On June 18, 2014, the USPTO’s Trademark Trial and Appeal Board cancelled six trademark registrations for variations of the name ‘Redskins’ registered under the Lanham Act by respondent Pro-Football, Inc. (owner and operator of the Redskins). The Board held that, pursuant to Section 14(3) of the Lanham Act, the trademarks had been registered in violation of Section 2(a), which prohibits trademarks consisting of “matter which may disparage . . . persons, living or dead, institutions, beliefs, or national symbols, or bring them into contempt, or disrepute.” After an exhaustive review of the record, the Board concluded that the petitioners—five Native Americans—had sufficiently demonstrated that a “substantial composite of Native Americans” found the name to be disparaging in connection with Pro-Football’s services. The Board noted that a ‘substantial composite’ of a group did not necessarily mean a majority of that group, and it rejected any argument that a ‘substantial composite’ of a group required homogenous opinions within that group. Interestingly, while the Board’s decision cancelled registrations pertaining to the name ‘Redskins’ and several variations of the name that occur in combination with logos, the plain Washington Redskins team logo itself was not cancelled because it was not at issue in the case. (more…)
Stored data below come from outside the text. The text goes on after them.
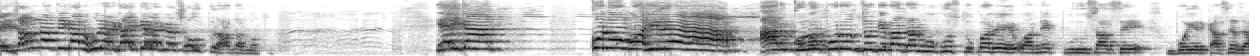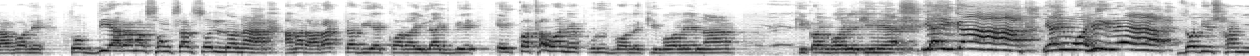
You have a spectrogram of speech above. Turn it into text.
এই জান্নাতি গান হুরের গাইতে লাগবে সত্তর হাজার বছর। এই গান কোন মহিলা আর কোন পুরুষ যদি বাধার মুখস্থ করে, অনেক পুরুষ আছে, বইয়ের কাছে যা বলে তো দিয়ে আর আমার সংসার চলল না, আমার আর বিয়ে করাই লাগবে। এই কথা অনেক পুরুষ বলে কি বলে না? কি কর বলে কি না এই গান এই মহিলা, যদি স্বামী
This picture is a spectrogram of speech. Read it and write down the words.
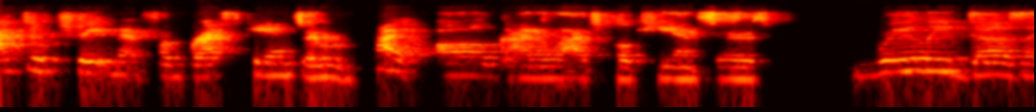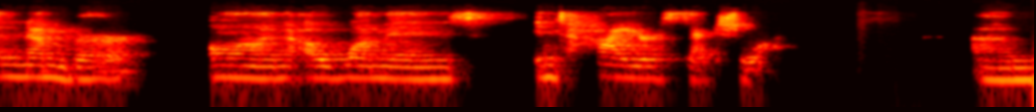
active treatment for breast cancer, and probably all gynecological cancers, really does a number on a woman's entire sexual life. Um,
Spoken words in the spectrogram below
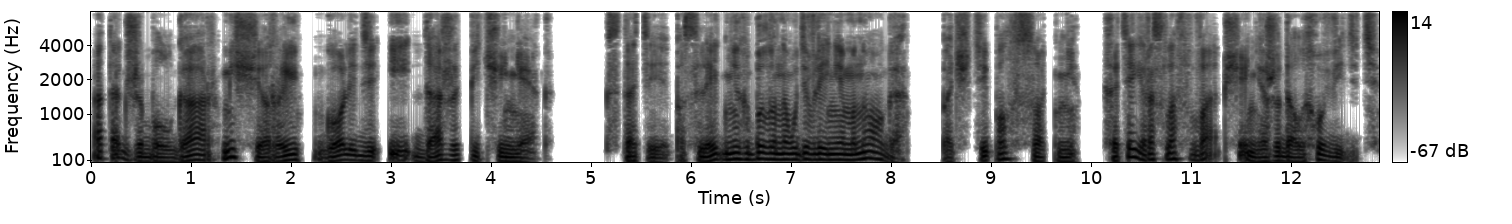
а также булгар, мещеры, голеди и даже печенек. Кстати, последних было на удивление много, почти полсотни, хотя Ярослав вообще не ожидал их увидеть.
Clarified or Confused? SCOTUS Decision in Alice v. CLS Bank and Continued Mystification of Abstract Ideas
By Chris Ferrell
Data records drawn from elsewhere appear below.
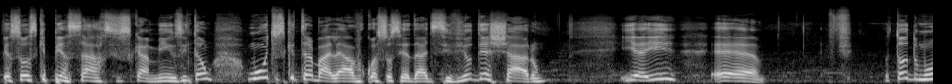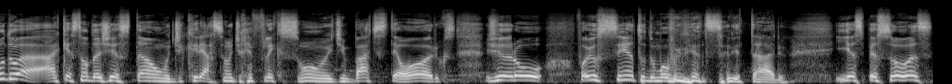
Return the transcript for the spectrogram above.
pessoas que pensassem os caminhos. Então, muitos que trabalhavam com a sociedade civil deixaram. E aí, é, todo mundo, a, questão da gestão, de criação de reflexões, de embates teóricos, gerou, foi o centro do movimento sanitário. E as pessoas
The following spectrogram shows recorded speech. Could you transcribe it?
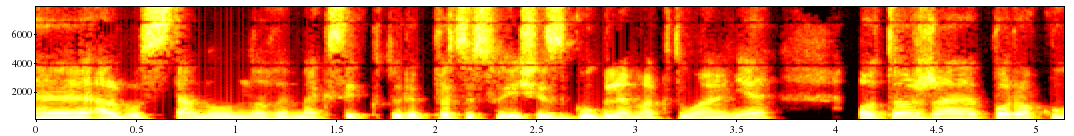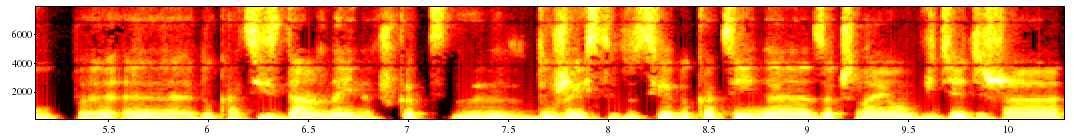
e, albo stanu Nowy Meksyk, który procesuje się z Googlem aktualnie o to, że po roku e, edukacji zdalnej na przykład y, duże instytucje edukacyjne zaczynają widzieć, że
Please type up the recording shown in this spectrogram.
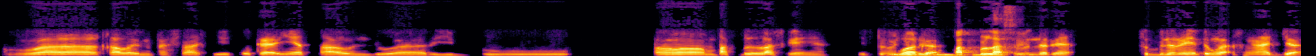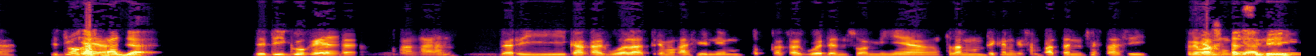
Gua kalau investasi itu kayaknya tahun 2000 14 kayaknya. Itu 2014 juga ya? sebenarnya sebenarnya itu nggak sengaja. Jadi oh, nggak sengaja? Jadi gue kayak tangan dari kakak gue lah. Terima kasih nih untuk kakak gue dan suaminya yang telah memberikan kesempatan investasi. Terima kasih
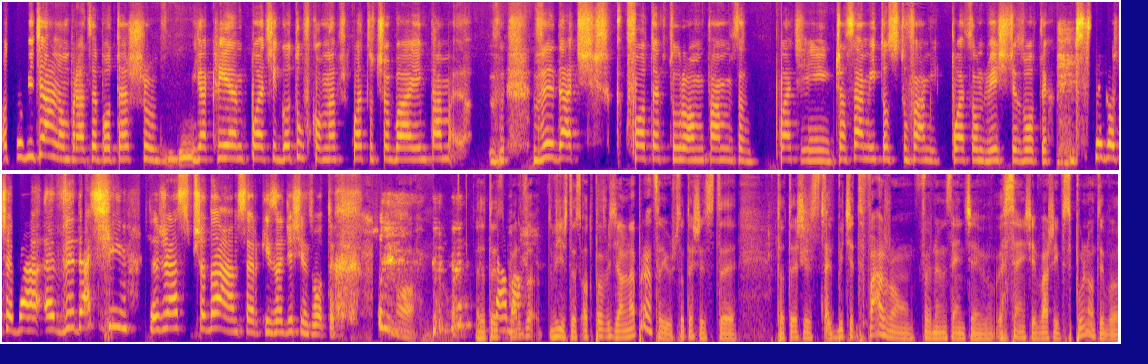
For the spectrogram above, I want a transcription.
odpowiedzialną pracę, bo też jak klient płaci gotówką na przykład, to trzeba im tam wydać kwotę, którą tam płaci. Czasami to stówami płacą 200 zł. Z tego trzeba e, wydać im. Też raz sprzedałam serki za 10 zł. O, to jest Sama. bardzo, widzisz, to jest odpowiedzialna praca już, to też jest, y, to też jest Tak. bycie twarzą w pewnym sensie, w sensie waszej wspólnoty, bo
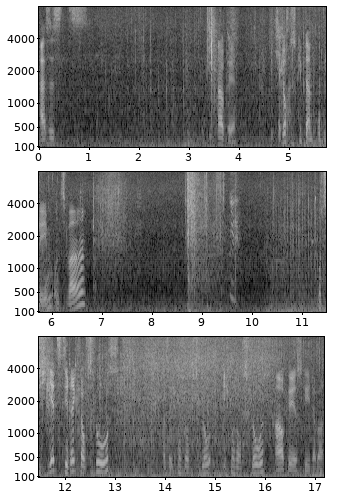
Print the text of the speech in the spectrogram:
Also es ist... Okay. Ja doch, es gibt ein Problem. Und zwar... Muss ich jetzt direkt aufs Floß? Also ich muss aufs Floß. Ich muss aufs Floß. Ah, okay, es geht aber.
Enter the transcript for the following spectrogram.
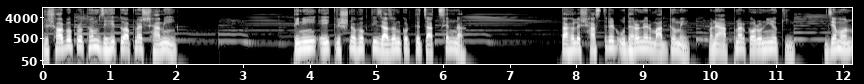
যে সর্বপ্রথম যেহেতু আপনার স্বামী, তিনি এই কৃষ্ণ ভক্তি যাজন করতে চাচ্ছেন না। তাহলে শাস্ত্রের উদাহরণের মাধ্যমে মানে আপনার করণীয় কি? যেমন,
On June 19th, the Supreme Court ruled on its sixth and final patent law case of this term, Alice Corp. v. CLS Bank. The case concerned the patentability of claims covering a computerized trading platform for exchanging financial obligations. The business method patents at issue in Alice were directed to a computer-implemented scheme for mitigating settlement risk in certain financial transactions. The claims included a method, a computer-readable medium, and a system. The key issue for the Court was to identify an appropriate test for determining whether a computer-related invention is an application of an abstract idea. In a unanimous decision authored by Justice Thomas, the Court held that Alice’s claims were not patent eligible under 35 U.S.C. § 101 because they were directed at an abstract idea of intermediated settlement. While the decision was not a surprise to some in the industry, others waited on baited breath to see just how far the Court would go in analyzing these software claims, and to what extent patent analysis would be moving forward. In previous cases, including Mayo Collaborative Services v. Prometheus Labs, Bowman v. Monsanto and Association for Molecular Pathology v. Myriad Genetics, the Court took the opportunity to reign in overbroad positions in patent law and define the outer-boundaries of patentability; Alice was no different. However, in trying to contain patent law, the Court may have muddied the waters even more for those trying to decipher what may be patentable, especially in the realm of computer software. (more…)